Amsterdam has decided to throw that sort of thinking in the bin. Rather than "guarantee accessibility for all modes of transport", the city planners have decide to prioritise different modes of transport on different streets. It will create "Plus Networks" that prioritise just one type of transport.

Map of proposed Amsterdam priority routes. Green routes
will have bicycle priority. Blue will be public transport, red is
private motor vehicles. Yellow is pedestrian priority. 
Out goes 'smoothing the traffic flow' on all streets (currently the dominant thinking in London, for example). In comes something quite different. There will be one network that prioritises private cars and vans; one network that prioritises public transport; and a network that priorities people on bikes. And these networks are not the same roads. They are different networks that run in parallel. You can see an image of the proposed networks on the left. 

This sort of thinking is well advanced on anything in the UK, where these discussions are still in their infancy.

I find it fantastic that Amsterdam is planning a bike priority network that is separate and different to, say, public transport or pedestrian networks. It puts bikes and walking on equal footing with motor cars, something you can't say for UK towns and cities. 

And this is where Denmark's Klaus Bondam has some home truths to share: "All cities have to discuss where should we allow the car in the city," he says. That is exactly what Amsterdam is considering, namely de-prioritising cars in some parts of the city but prioritising them in other parts.

This is what streets look like when you prioritise all forms
of transport. See, even Amsterdam can be rubbish for cycling
sometimes. Source: Plan Amsterdam 2013
Bondam also points out in fairly frank language: "It is a strange thing that [some cities] think only people driving in cars buy things or contribute or go to work". Too true. It's all about treating bicycle transport as an equal. This is a real problem in the UK. For example, in the City of London's recently published draft Local Plan, the City of London talks repeatedly about "responsible cycling" rather than just "cycling" and never refers to people getting about by motor transport having to be "responsible" as well. To me, that reads like the local authority is happy to treat people on bikes differently to people in, say, cars or taxis. That sort of thing is not on. Especially when you realise that 37% of vehicles crossing into the City at one particular junction are people on bikes. Why should only 37% of road users be 'responsible' and not the others?

Denmark's Klaus Bondam debates this dynamic in the video: If you want to encourage people on bikes, he says, "you have to tell people we really like the contribution you're making as a citizen" by not driving a car. That sort of language is still not happening in the City of London or many other local authorities.

And this is what streets look like
when you prioritise different
forms of transport differently.
Source: Plan Amsterdam 2013
Bondam is also extremely critical of one policy that is very in vogue in London, in particular in the City of London, and that is shared space that is used by cyclists and pedestrians: "It is a big, big, big mistake, mixing pedestrians and cyclists....It's error number one - walking and cycling are two completely different ways of transporting yourself. You create a conflict between two weak forms of transportation. It's a total mess." Amsterdam's new policy is more or less the same - it's about creating priorities for each form of transport on different networks.

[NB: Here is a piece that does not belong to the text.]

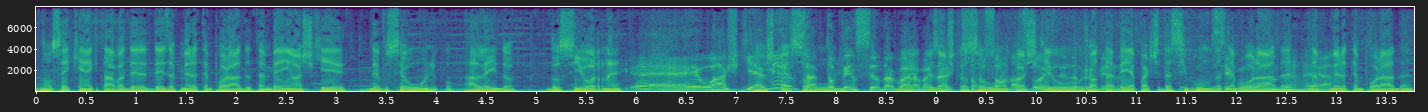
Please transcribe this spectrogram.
não sei quem é que estava de, desde a primeira temporada também. Eu acho que devo ser o único, além do, do senhor, né? É, eu acho que é acho mesmo, que sabe? Tô pensando agora, é, mas, mas, acho que, que eu sou o único. Acho que o JB a partir da segunda, segunda temporada, é. da primeira temporada,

Just compare what Amsterdam and Denmark are telling us with this assertion from the City of London: "Shared space is now used in preference to other measures such as separate or segregated cycle lanes. Segregated measures were found to encourage excessive cycle speed and, in the City lead to cyclists and pedestrians being less considerate towards one another." As Bondam says "It's a total mess... A big, big, big mistake" to make this assertion.

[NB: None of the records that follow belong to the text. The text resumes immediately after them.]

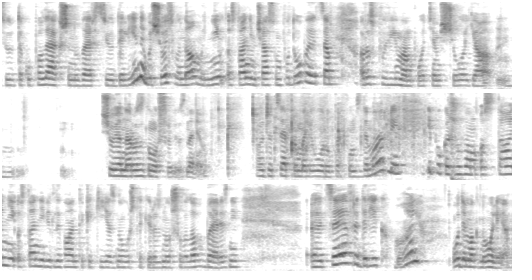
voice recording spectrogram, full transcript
цю таку полегшену версію деліни, бо щось вона мені останнім часом подобається. Розповім вам потім, що я, що я нарозношую з нею. Отже, це про Маліору парфум з Демарлі. І покажу вам останній, останній відливантик, який я знову ж таки розношувала в березні. Е, Це Фредерік Маль Оде Магнолія.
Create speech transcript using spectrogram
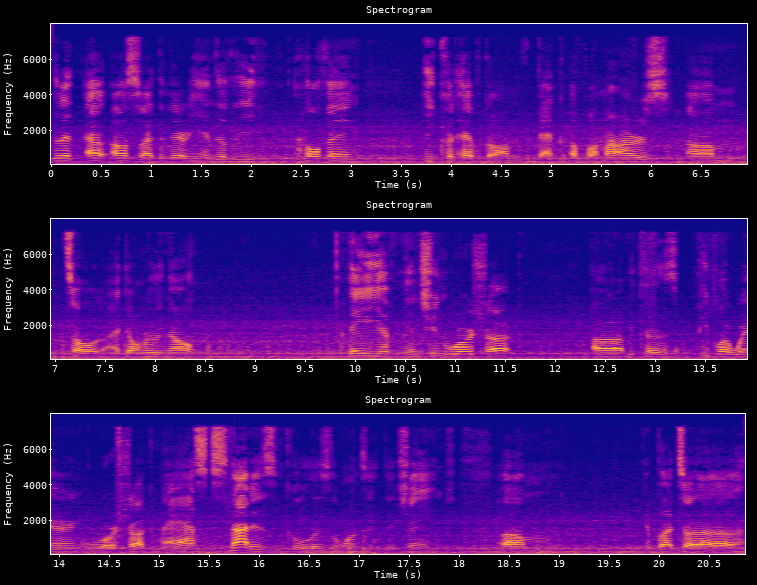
but at, also at the very end of the whole thing, he could have gone back up on Mars. Um, so I don't really know. They have mentioned Rorschach uh, because people are wearing Rorschach masks. Not as cool as the ones that, that change, um, but uh,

I'll leave with one more quote from the video. It's so true but I can't imagine any UK politician standing up and saying this: "I mean, it's healthy if people bike: they don't get so fat". Very blunt. Very true.